Stakeholders have called for an urgent action to help address the payment of medical examination bills by survivors of domestic violence.
The payment of medical examination bills by survivors of domestic violence, according to stakeholders, discourages many domestic violence victims to report cases as well as to seek justice.
The call was made by the various speakers at a stakeholder engagement on the payment of medical examination bills by survivors of domestic violence, organised by Plan International Ghana, a Non-Governmental Organisation (NGO) in Accra on Thursday, June 9, 2022.
Speaking at the event, the Director of the Domestic Violence and Victim Support Unit (DOVVSU) of the Ghana Police Service, Assistant Commissioner of Police (ACP), Owusuaa Kyeremeh, said due to the challenges victims of domestic violence face in the payment of the medical examination bills, many of the victims discontinue their cases along the line.

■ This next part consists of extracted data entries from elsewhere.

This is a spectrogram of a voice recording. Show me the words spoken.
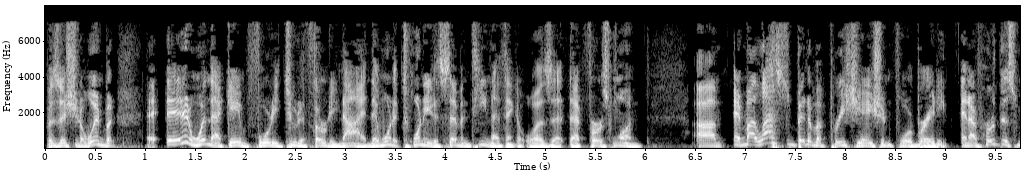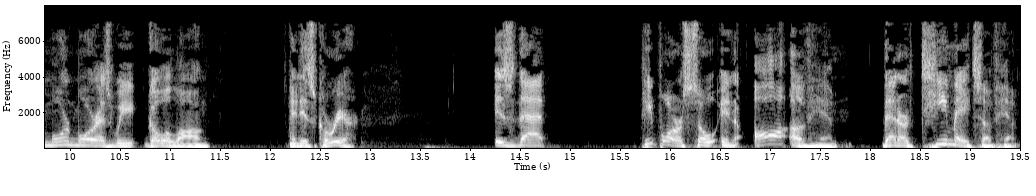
position to win. But they didn't win that game 42 to 39. They won it 20 to 17, I think it was that that first one. Um, and my last bit of appreciation for Brady, and I've heard this more and more as we go along in his career, is that people are so in awe of him that are teammates of him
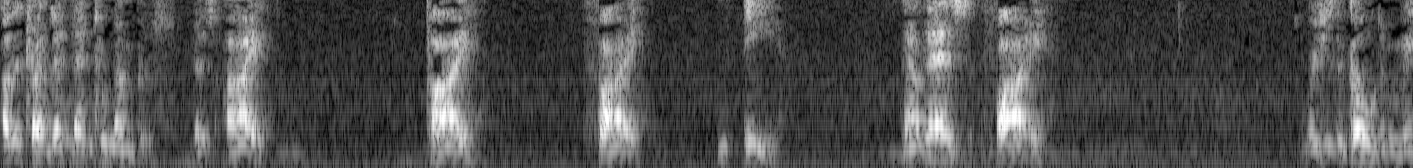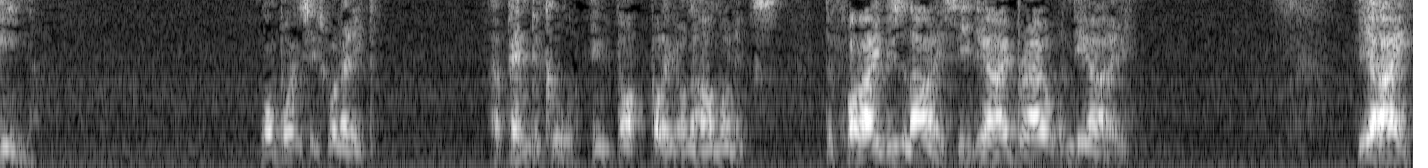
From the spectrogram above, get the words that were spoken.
are the transcendental numbers. There's I, pi, phi, and e. Now there's phi, which is the golden mean, 1.618, a pentacle in polygon harmonics. The five is an eye. See the eyebrow and the eye. The eye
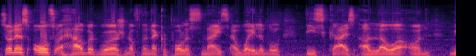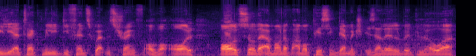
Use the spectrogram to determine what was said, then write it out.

She said many of the victims are unable to raise the needed money to get the medical examination bill, which is needed to help with the prosecution of perpetuators of domestic violence.

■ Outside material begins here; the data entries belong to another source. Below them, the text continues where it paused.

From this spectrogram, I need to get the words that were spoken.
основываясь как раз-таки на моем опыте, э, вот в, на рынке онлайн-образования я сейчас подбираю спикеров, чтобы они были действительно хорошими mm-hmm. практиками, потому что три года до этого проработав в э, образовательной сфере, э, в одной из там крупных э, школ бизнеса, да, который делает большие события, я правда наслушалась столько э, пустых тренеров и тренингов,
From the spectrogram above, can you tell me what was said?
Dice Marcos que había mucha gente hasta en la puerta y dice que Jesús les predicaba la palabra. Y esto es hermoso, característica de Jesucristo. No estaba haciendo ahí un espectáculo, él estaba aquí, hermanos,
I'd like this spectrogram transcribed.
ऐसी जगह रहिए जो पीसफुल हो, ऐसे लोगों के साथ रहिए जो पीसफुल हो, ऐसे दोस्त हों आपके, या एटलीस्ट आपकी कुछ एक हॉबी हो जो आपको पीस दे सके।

She expressed the worry that although victims of domestic violence are not supposed to pay for the medical examination bill, many health facilities still take monies from such individuals before medical examination reports are issued to them.
ACP Kyeremeh said it was illegal for medical officers to take monies from victims of domestic violence before issuing them with the medical examination report, noting that “It is illegal fees that is being charged; there is no justification for it.”

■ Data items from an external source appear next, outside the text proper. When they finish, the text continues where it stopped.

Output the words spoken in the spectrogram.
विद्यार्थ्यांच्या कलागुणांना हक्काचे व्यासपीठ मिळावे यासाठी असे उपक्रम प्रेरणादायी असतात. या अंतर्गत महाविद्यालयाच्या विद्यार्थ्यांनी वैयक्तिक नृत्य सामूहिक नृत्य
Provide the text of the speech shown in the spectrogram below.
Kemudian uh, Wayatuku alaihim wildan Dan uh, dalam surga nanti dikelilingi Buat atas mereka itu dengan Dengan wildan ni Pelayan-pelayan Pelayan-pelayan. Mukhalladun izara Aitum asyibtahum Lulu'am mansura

On his part, the Member of Parliament for North Tongu Constituency in the Volta Region, Mr Samuel Okudzeto Ablakwa, proposed to the government to place the payment of the medical examination report by domestic violence victims under the National Health Insurance Scheme (NHIS).
For him, since the NHIS already has well-structured system, it will be better for them to manage such issues than setting up an entirely new fund to cater for the same purpose.
He said due to the high cost of the medical examination report, many domestic violence victims who cannot afford the payment decide not to pursue their cases for justice, a situation he said emboldens perpetuators of such crimes to continue their activities.
Mr Ablakwa said the decision by the government to set up a new fund to manage domestic violence and its associated cases will rather compound the challenges medical officers and health facilities face in getting monies they spend on survivors of domestic violence.
The General Secretary of the Ghana Medical Association (GMA), Dr Titus Beyuo, said if systems are not instituted to ensure the absorption of the medical examination report fee and other expenses medical officers who issue such reports face, particularly when they are called to testify in such cases in courts, a time will come where no doctor will be willing to sign the medical report.
He said medical officers sometimes spend their personal monies to go to court to defend medical examination reports they had issued, noting that the monies they take from victims help to facilitate their travels to courts.
Dr Beyuo also supported the call by the North Tongu MP for the government to put the payment of the medical examination report bill under the NHIS than setting up a new fund.
A Legal Practitioner from the Attorney Generals Department, Madam Victoria Asieduwaa, said the medical report were key in prosecuting offenders who perpetuate domestic violence and that if victims did not get the report, it makes it difficult to get justice for them.